Some wildlife species are drawn to residential areas because they offer food, shelter, and safety from natural predators. But in exchange, they risk running into trouble with their human neighbors.

As a Maine resident, one can control the way one experiences wildlife — enjoying the wonder of watching animals move through their habitats, not yours. To do so, one needs to understand why animals might be attracted to a property, and then take preventative steps.

How to avoid conflicts, according to the Maine Department of Inland Fisheries and Wildlife:

Keep wildlife wild

• Watch wildlife from a distance.

• Never approach, handle, feed, or attempt to move a wild animal.

Eliminate access to shelter

• Seal potential entry points in attics or chimneys and under buildings, decks, and crawl spaces with 1/4-inch mesh hardware cloth, boards, or metal flashing.

• Trim tree limbs near rooftops and attach sheets of metal flashing around building corners.

Be smart about the garbage

• Store garbage in a building.

• Use garbage cans with latching lids that do not open if pushed over.

• If you have curbside pickup, wait until that morning to take out the trash.

• Keep dumpster lids closed and latched.

Compost responsibly

• Secure your compost to keep wildlife out.

• Never compost animal matter, which can become smelly and attract wildlife.

Feed bird the natural way

• Plant native plants in your yard that provide food and shelter for birds and other species, without attracting rodents and other animals.

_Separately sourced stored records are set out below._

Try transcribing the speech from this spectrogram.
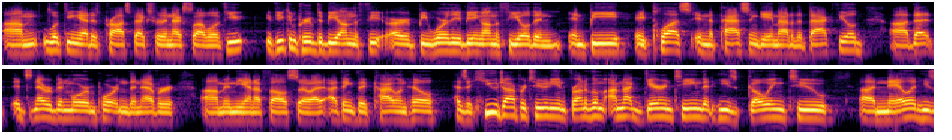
Um, looking at his prospects for the next level, if you if you can prove to be on the field or be worthy of being on the field and and be a plus in the passing game out of the backfield, uh, that it's never been more important than ever um, in the NFL. So I, I think that Kylin Hill has a huge opportunity in front of him. I'm not guaranteeing that he's going to uh, nail it. He's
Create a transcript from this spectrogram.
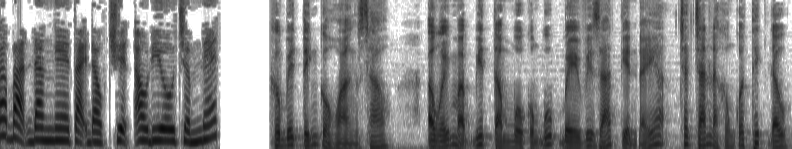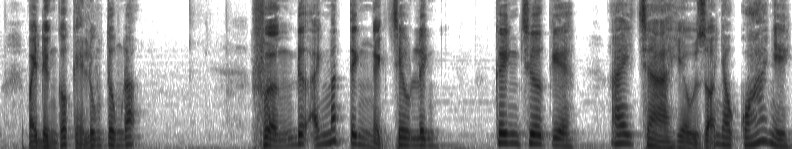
Các bạn đang nghe tại đọc chuyện audio.net Không biết tính của Hoàng sao? Ông ấy mà biết tao mua con búp bê với giá tiền đấy á, Chắc chắn là không có thích đâu. Mày đừng có kể lung tung đó. Phượng đưa ánh mắt tinh nghịch trêu Linh. Kinh chưa kìa, Ai chả hiểu rõ nhau quá nhỉ?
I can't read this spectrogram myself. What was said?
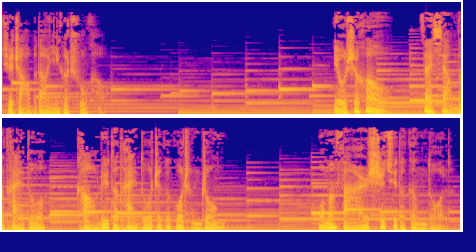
却找不到一个出口。有时候，在想的太多、考虑的太多这个过程中，我们反而失去的更多了。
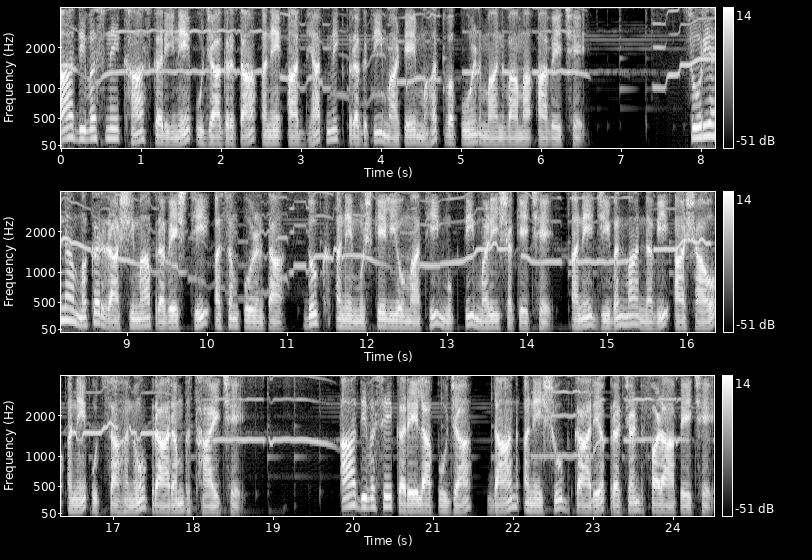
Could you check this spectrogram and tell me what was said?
આ દિવસને ખાસ કરીને ઉજાગ્રતા અને આધ્યાત્મિક પ્રગતિ માટે મહત્વપૂર્ણ માનવામાં આવે છે. સૂર્યના મકર રાશિમાં પ્રવેશથી અસંપૂર્ણતા, દુઃખ અને મુશ્કેલીઓમાંથી મુક્તિ મળી શકે છે અને જીવનમાં નવી આશાઓ અને ઉત્સાહનો પ્રારંભ થાય છે. આ દિવસે કરેલા પૂજા, દાન અને શુભ કાર્ય પ્રચંડ ફળ આપે છે.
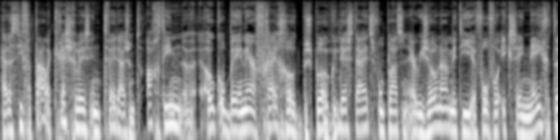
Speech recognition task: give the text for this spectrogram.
dat is die fatale crash geweest in 2018. Eh, Ook op BNR vrij groot besproken destijds. Vond plaats in Arizona met die eh, Volvo XC90.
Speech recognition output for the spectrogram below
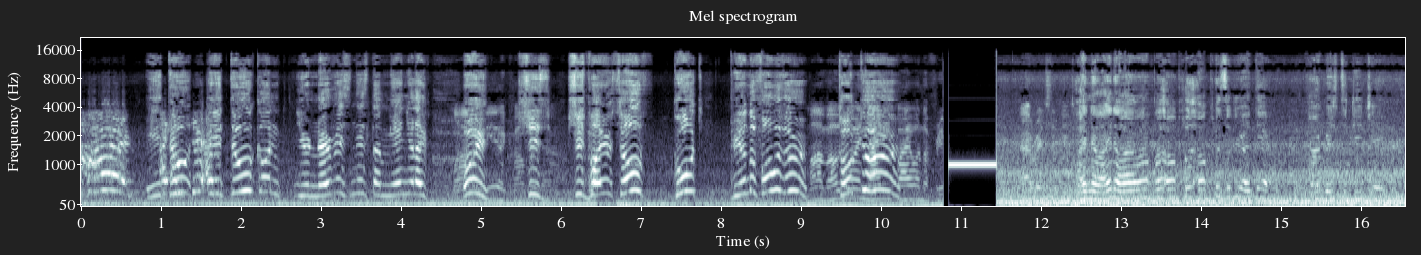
hard. Y I- tú, I'm ser- I'm- y tú con your nervousness también, you're like, Mom, hey, she's she's by herself. Go be on the phone with her. Mom, I was Talk going to her. 95 the DJ. I know, I know. I want to put, I'll put, I'll put something right there. I Rich the DJ.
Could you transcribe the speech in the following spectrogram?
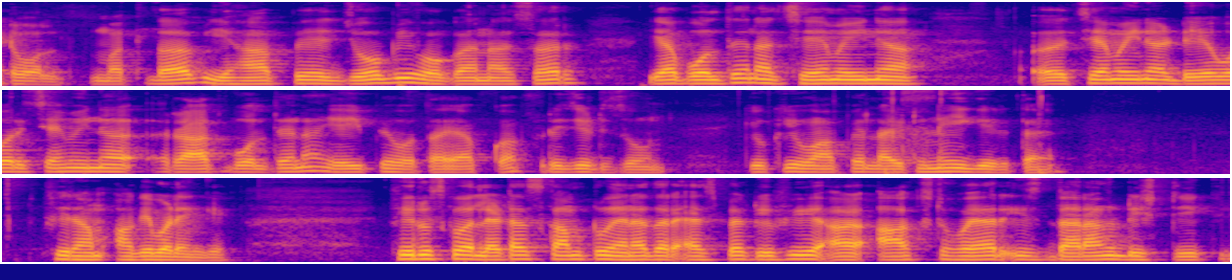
at all. मतलब यहाँ पे जो भी होगा ना सर या बोलते हैं ना छः महीना छः महीना डे और छः महीना रात बोलते हैं ना यहीं पे होता है आपका फ्रिजिड जोन क्योंकि वहाँ पे लाइट नहीं गिरता है। फिर हम आगे बढ़ेंगे फिर उसके बाद let us come to another aspect if you asked where is Darrang district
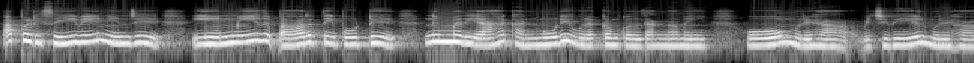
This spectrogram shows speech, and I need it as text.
அப்படி செய்வேன் என்று என் மீது பாரத்தை போட்டு நிம்மதியாக கண்மூடி உறக்கம் கொள் தங்கமே. ஓம் முருகா விஜுவேல் முருகா.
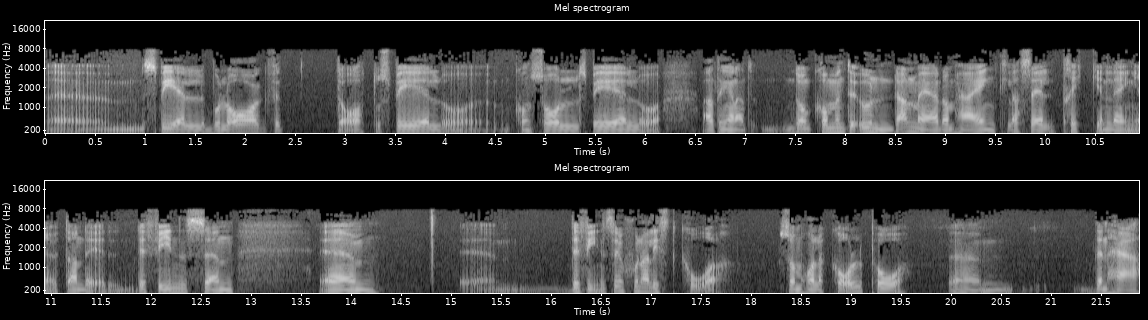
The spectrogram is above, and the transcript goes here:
eh, spelbolag för datorspel och konsolspel och allting annat. De kommer inte undan med de här enkla säljtricken längre utan det, det finns en um, um, det finns en journalistkår som håller koll på um, den här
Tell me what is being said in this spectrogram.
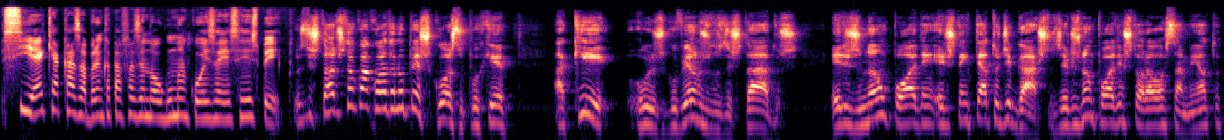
se é que a Casa Branca está fazendo alguma coisa a esse respeito. Os estados estão com a corda no pescoço, porque aqui os governos dos estados eles não podem, eles têm teto de gastos, eles não podem estourar o orçamento.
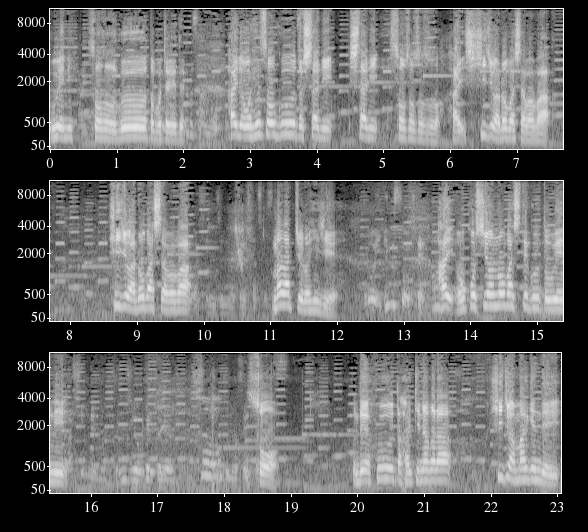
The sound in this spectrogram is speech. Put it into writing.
上に。そうそう、ぐーっと持ち上げて。はい、で、おへそをぐーっと下に、下に。そうそうそうそう。はい、肘は伸ばしたまま。肘は伸ばしたまま。曲がっちゅうの肘。はい、お腰を伸ばしてぐーっと上に。そう。で、ふーっと吐きながら、肘は曲げんでいい。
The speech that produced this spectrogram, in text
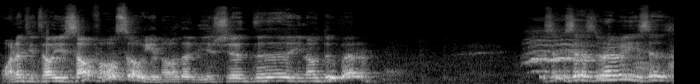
Why don't you tell yourself also, you know, that you should, uh, you know, do better? So he says, Rebbe, he says,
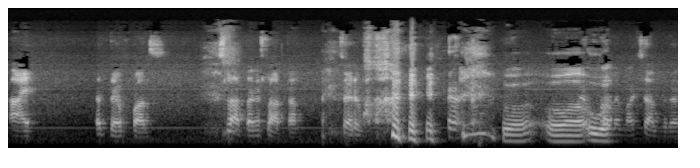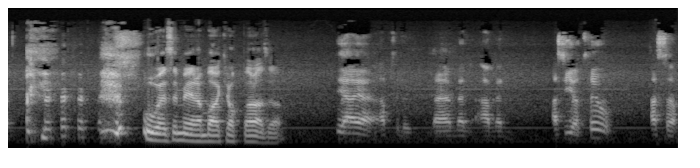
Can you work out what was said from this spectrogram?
Nej, inte en chans. Zlatan är Zlatan. Så är det bara. och, och O-. OS är mer än bara kroppar alltså? Ja, ja, absolut. Nej, men, ja, men, alltså jag tror, alltså,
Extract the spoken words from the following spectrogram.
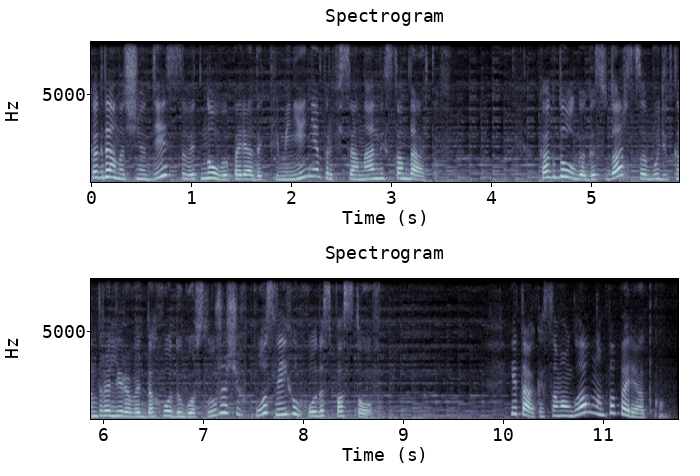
когда начнет действовать новый порядок применения профессиональных стандартов, как долго государство будет контролировать доходы госслужащих после их ухода с постов. Итак, о самом главном по порядку –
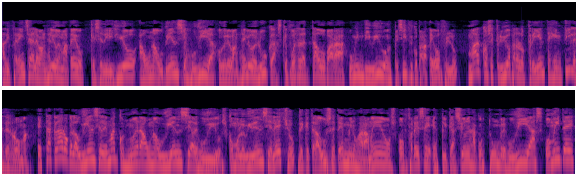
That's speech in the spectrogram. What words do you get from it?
A diferencia del Evangelio de Mateo, que se dirigió a una audiencia judía, o del Evangelio de Lucas, que fue redactado para un individuo en específico, para Teófilo, Marcos escribió para los creyentes gentiles de Roma. Está claro que la audiencia de Marcos no era una audiencia de judíos, como lo evidencia el hecho de que traduce términos arameos, ofrece explicaciones a costumbres judías, omite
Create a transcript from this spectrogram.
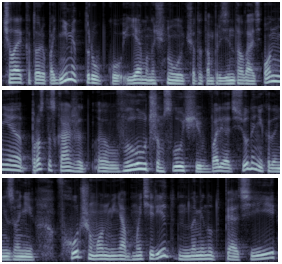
человек, который поднимет трубку, и я ему начну что-то там презентовать, он мне просто скажет, «Э, в лучшем случае вали отсюда, никогда не звони, в худшем он меня материт на минут пять, и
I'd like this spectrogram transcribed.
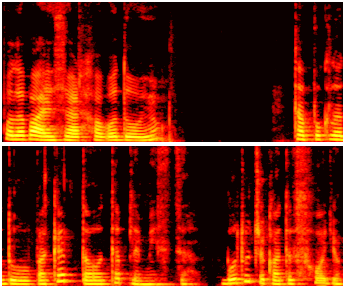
Поливаю зверху водою та покладу у пакет та у тепле місце. Буду чекати всходів.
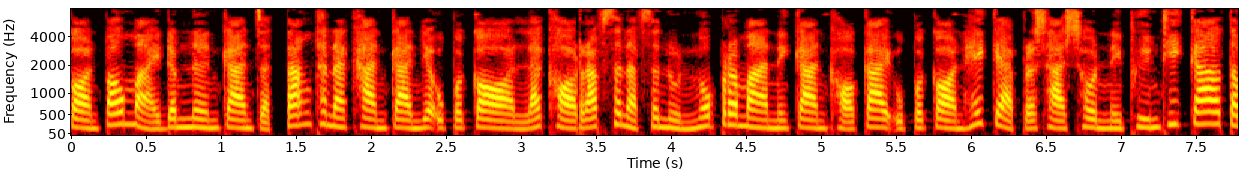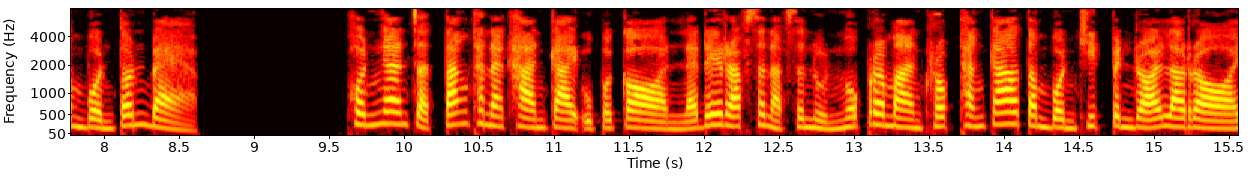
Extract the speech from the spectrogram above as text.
กรณ์เป้าหมายดำเนินการจัดตั้งธนาคารการยาอุปกรณ์ และขอรับสนับสนุนงบประมาณในการขอกายอุปกรณ์ให้แก่ประชาชนในพื้นที่ 9 ตำบลต้นแบบ ผลงานจัดตั้งธนาคารกายอุปกรณ์ และได้รับสนับสนุนงบประมาณครบทั้ง 9 ตำบลคิดเป็นร้อยละร้อย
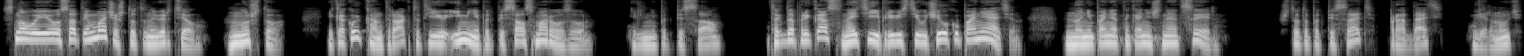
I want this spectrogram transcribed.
Снова ее усатый мачо что-то навертел. Ну что, и какой контракт от ее имени подписал с Морозовым? Или не подписал? Тогда приказ найти и привести училку понятен, но непонятна конечная цель. Что-то подписать, продать, вернуть.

Protect poultry and livestock

• Secure your poultry and livestock in a predator-proof pen, protected by electric fencing or guard animals.

• Store food indoors or in an animal-proof container.

Be responsible pet owner

• Keep your pet’s vaccinations up to date.

• Keep your pet on a leash and under control at all times.

• Do not feed pets outside unless you must; and if that is the case, clean up after.

• Do not feed feral cats.

• At night (dusk until dawn), brings your pets inside and lock pet doors to keep other animals out.

Podcast series

The Maine Warden Service K9 team brings missing persons to safety and helps protect natural resources. When these highly-trained pups are not working, they can be found doing normal dog things, like chasing balls and looking for treats.

In this mini Fish + Game Changers podcast series, Katie Yates, public outreach specialist for the MDIFW, chats with K9 Corporal Lucas Bellanceau, Landowner Relations Corporal Dave Chabot, and warden Kris MacCabe to learn what they do and how they train.

Visit to listen now or search "Fish and Game Changers" on a favorite podcast app. Available on Apple Podcasts, Spotify, and more.

Public access to private land

Maine landowners voluntarily open up more than 10 million acres of working farms and forest lands to the public. This access is an incredible gift, and in order to preserve it, those who venture outdoors need to understand the contribution landowners make.

No matter how one is enjoying beautiful spring weather, it is important to be a good land user and respect landowners:

• Always ask for permission, whether or not there are signs on the property requesting that you do so, and regardless of who owns it (a private individual or a business).

• Learn what matters most to the landowner.

• Provide detailed information.

• Know your boundaries.

• Keep it clean.

• Keep it legal.

• Say thank you.

Learn more about how to be a good land user and how one can support the Outdoor Partners program by visiting

Courier Publications' sports staff can be reached by email at or by phone at 594-4401.